Step 6: Identify Any Other Skin Concerns You Have
This is where things get tricky. Look at your skin and make a list of things you’d like to change. Thinking, “I don’t know—I just want to look better!” won’t cut it. The key to great skin is feeling great about your skin; you have to ID what’s bothering you in order to fix it. If you need help making your list, find a picture of yourself when you were happier with your complexion and figure out what changed. Was your texture smoother then? Do you have more spots now? Did your pores seem less noticeable then? Is your skin redder now? This process may seem reductive, but think about it: Why use a sheet mask here or a face oil there if you don’t have a specific problem to solve?
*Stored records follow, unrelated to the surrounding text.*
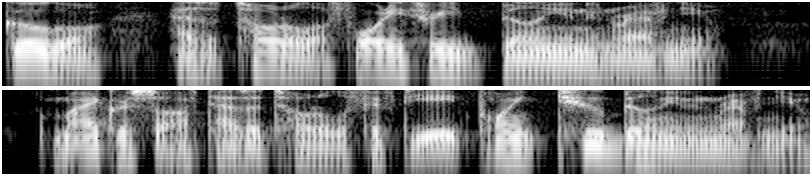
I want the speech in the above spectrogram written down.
Google has a total of 43 billion in revenue. Microsoft has a total of 58.2 billion in revenue.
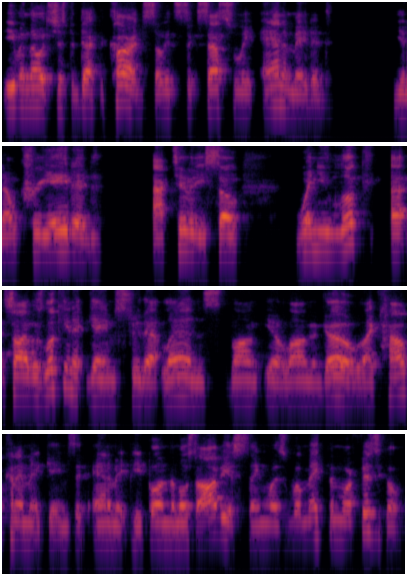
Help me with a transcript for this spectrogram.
even though it's just a deck of cards. So it's successfully animated, you know, created activity. So when you look at, so I was looking at games through that lens long, you know, long ago, like how can I make games that animate people? And the most obvious thing was, well, make them more physical,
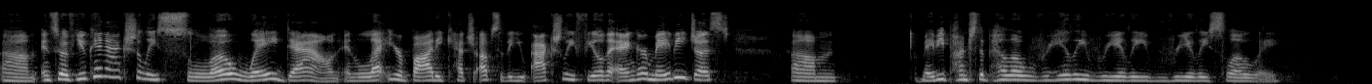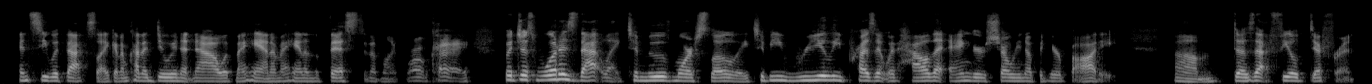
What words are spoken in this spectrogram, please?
Um, and so if you can actually slow way down and let your body catch up so that you actually feel the anger, maybe just um, maybe punch the pillow really, really, really slowly and see what that's like. And I'm kind of doing it now with my hand and my hand in the fist. And I'm like, okay. But just what is that like to move more slowly, to be really present with how the anger is showing up in your body? Um, does that feel different?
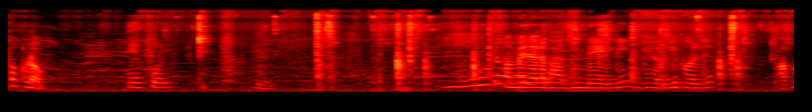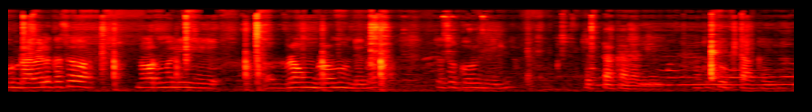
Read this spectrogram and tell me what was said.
पकडो एक पोळी. मम्मी त्याला भाजून द्यायली घेवली पहिले आपण रव्याला कसं नॉर्मली ब्राऊन ब्राऊन होऊन देतो तसं करून गेली तूप टाका लागली. आता तूप टाकायला.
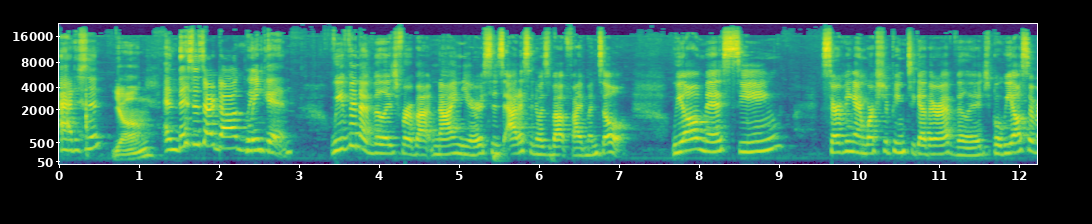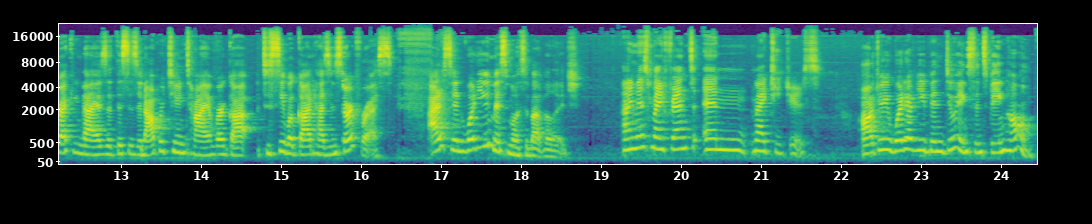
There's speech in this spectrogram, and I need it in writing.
Addison. Young. And this is our dog, Lincoln. Lincoln. We've been at Village for about nine years since Addison was about five months old. We all miss seeing serving and worshiping together at Village, but we also recognize that this is an opportune time for God to see what God has in store for us. Addison, what do you miss most about Village? I miss my friends and my teachers. Audrey, what have you been doing since being home?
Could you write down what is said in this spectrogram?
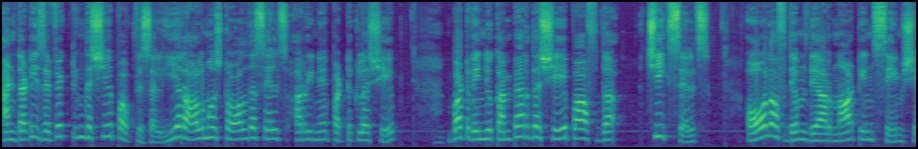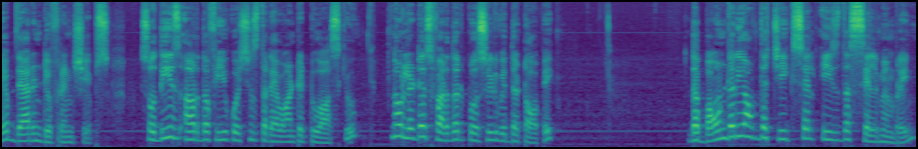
and that is affecting the shape of the cell. Here almost all the cells are in a particular shape, but when you compare the shape of the cheek cells, all of them they are not in same shape, they are in different shapes. So these are the few questions that I wanted to ask you. Now let us further proceed with the topic. The boundary of the cheek cell is the cell membrane.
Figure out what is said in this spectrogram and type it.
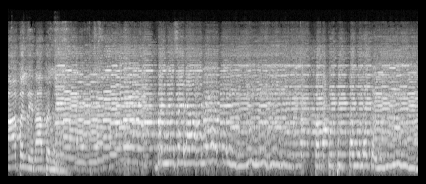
నా తల్లి నా తల్లి. పట్టు పుట్టములకై ఇల్లు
Step 7: Know When to See a Dermatologist
If your list of skin concerns includes deep creases, hollow areas under eyes, under-eye bags that protrude enough to cast shadows, gauntness, a double chin, or a soft or jowly jawline, visit a dermatologist. You could see a slight improvement from nonprescription topical products, but these issues are notoriously tough to treat, and expert advice and nonsurgical (or surgical) procedures may be in order.
For everything else, skincare can help. “Most products these days are well labeled if you take the time to look at the adjectives on the packaging and read the claims,” says Dr. Hirsch. To treat fine lines, look for terms like anti-wrinkle; if you have dullness or spots, you want brightening; if you’re oily, find something mattifying; if you have blackheads, go for clarifying. You get the idea. If you don’t, consider buying a personalized regimen: Atolla formulates products based on a quiz and a three-part at-home diagnostic test that identifies your skin type, and it helps you track changes. Other options include Skinsei and Curology.
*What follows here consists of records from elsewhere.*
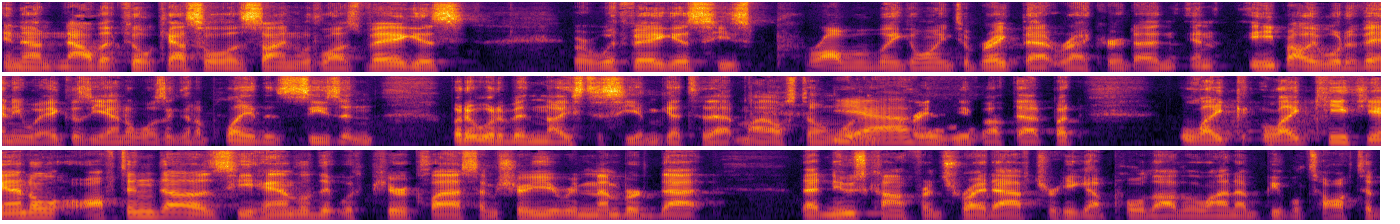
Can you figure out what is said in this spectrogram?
And now that Phil Kessel is signed with Las Vegas or with Vegas, he's probably going to break that record. And, and he probably would have anyway because Yandle wasn't going to play this season. But it would have been nice to see him get to that milestone. Wasn't Yeah. crazy about that. But like like Keith Yandle often does, he handled it with pure class. I'm sure you remembered that that news conference right after he got pulled out of the lineup. People talked to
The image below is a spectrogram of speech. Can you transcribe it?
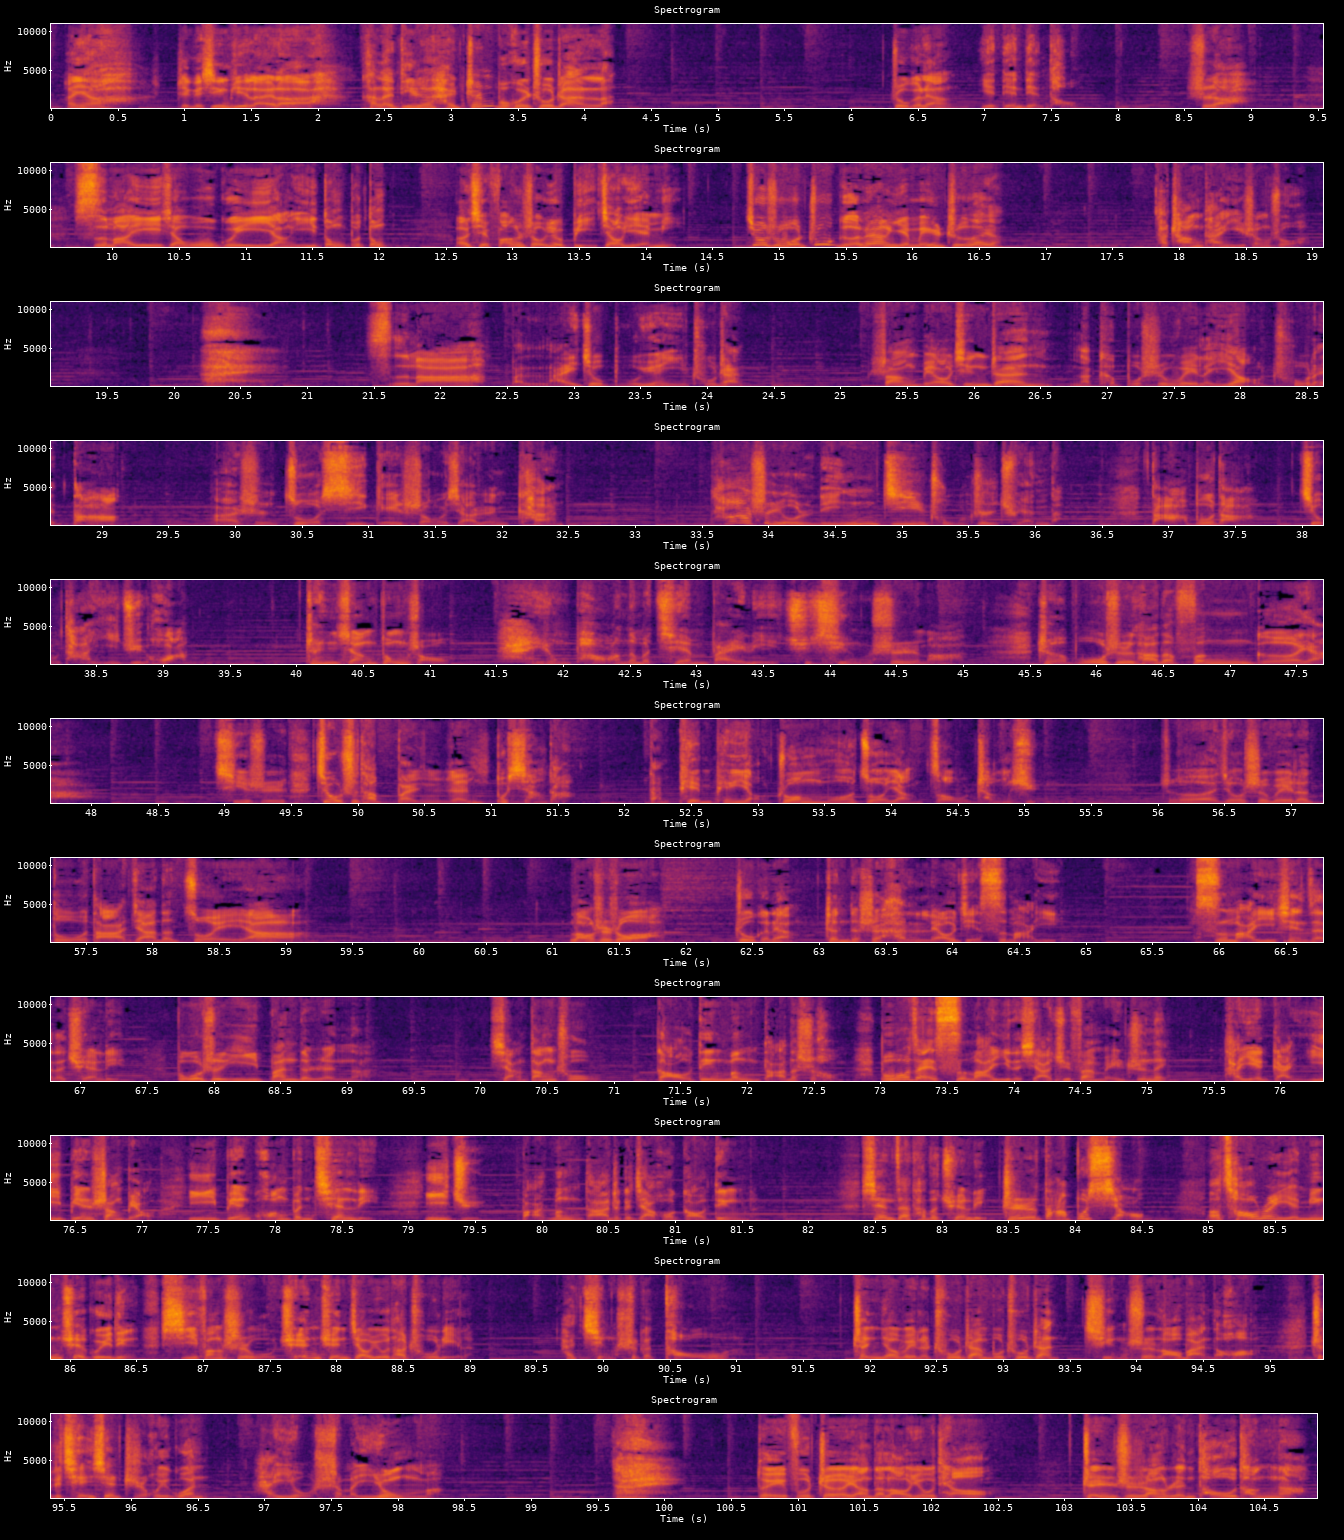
哎呀，这个新皮来了，看来敌人还真不会出战了。”诸葛亮也点点头：“是啊，司马懿像乌龟一样一动不动，而且防守又比较严密，就是我诸葛亮也没辙呀。”他长叹一声说：“唉，司马本来就不愿意出战，上表请战那可不是为了要出来打，而是做戏给手下人看。他是有临机处置权的，打不打就他一句话。真想动手，还用跑那么千百里去请示吗？”这不是他的风格呀，其实就是他本人不想打，但偏偏要装模作样走程序，这就是为了堵大家的嘴呀。老实说，诸葛亮真的是很了解司马懿。司马懿现在的权力不是一般的人呐，想当初。搞定孟达的时候，不在司马懿的辖区范围之内，他也敢一边上表，一边狂奔千里，一举把孟达这个家伙搞定了。现在他的权力只大不小，而曹睿也明确规定，西方事务全权交由他处理了，还请示个头啊！真要为了出战不出战请示老板的话，这个前线指挥官还有什么用吗？唉。对付这样的老油条，真是让人头疼啊！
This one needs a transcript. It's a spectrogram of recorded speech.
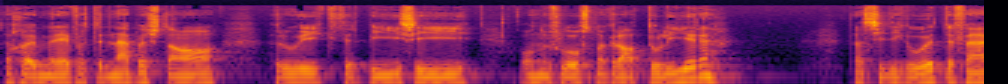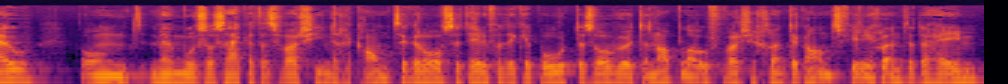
Da können wir einfach daneben stehen, ruhig dabei sein und am Schluss noch gratulieren. Das sind die guten Fälle. Und man muss auch sagen, dass wahrscheinlich ein ganz grosser Teil der Geburten so würden ablaufen. Wahrscheinlich könnten ganz viele könnten daheim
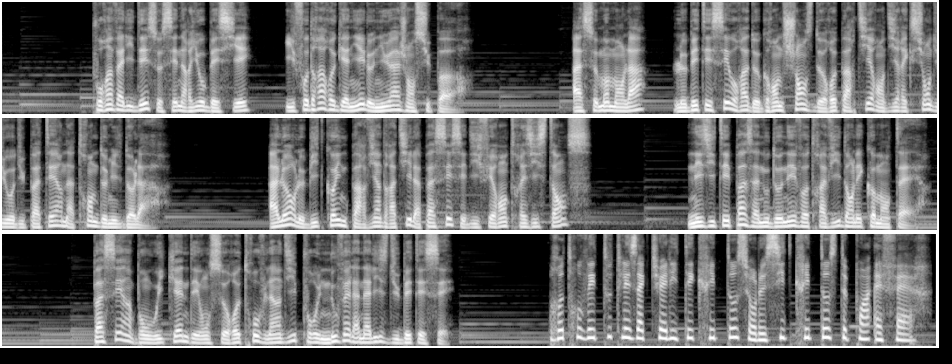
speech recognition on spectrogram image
Pour invalider ce scénario baissier, il faudra regagner le nuage en support. À ce moment-là, le BTC aura de grandes chances de repartir en direction du haut du pattern à 32 000 dollars. Alors le Bitcoin parviendra-t-il à passer ces différentes résistances? N'hésitez pas à nous donner votre avis dans les commentaires. Passez un bon week-end et on se retrouve lundi pour une nouvelle analyse du BTC. Retrouvez toutes les actualités crypto sur le site cryptost.fr.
Some final advice: If you can’t tell what a product does—or the instructions are vague, it doesn’t state what improvements to expect, or it makes claims that aren’t backed by clinical tests—then it probably isn’t worth your money.
A version of this story appeared in the Holiday 2019 issue of Marie Claire.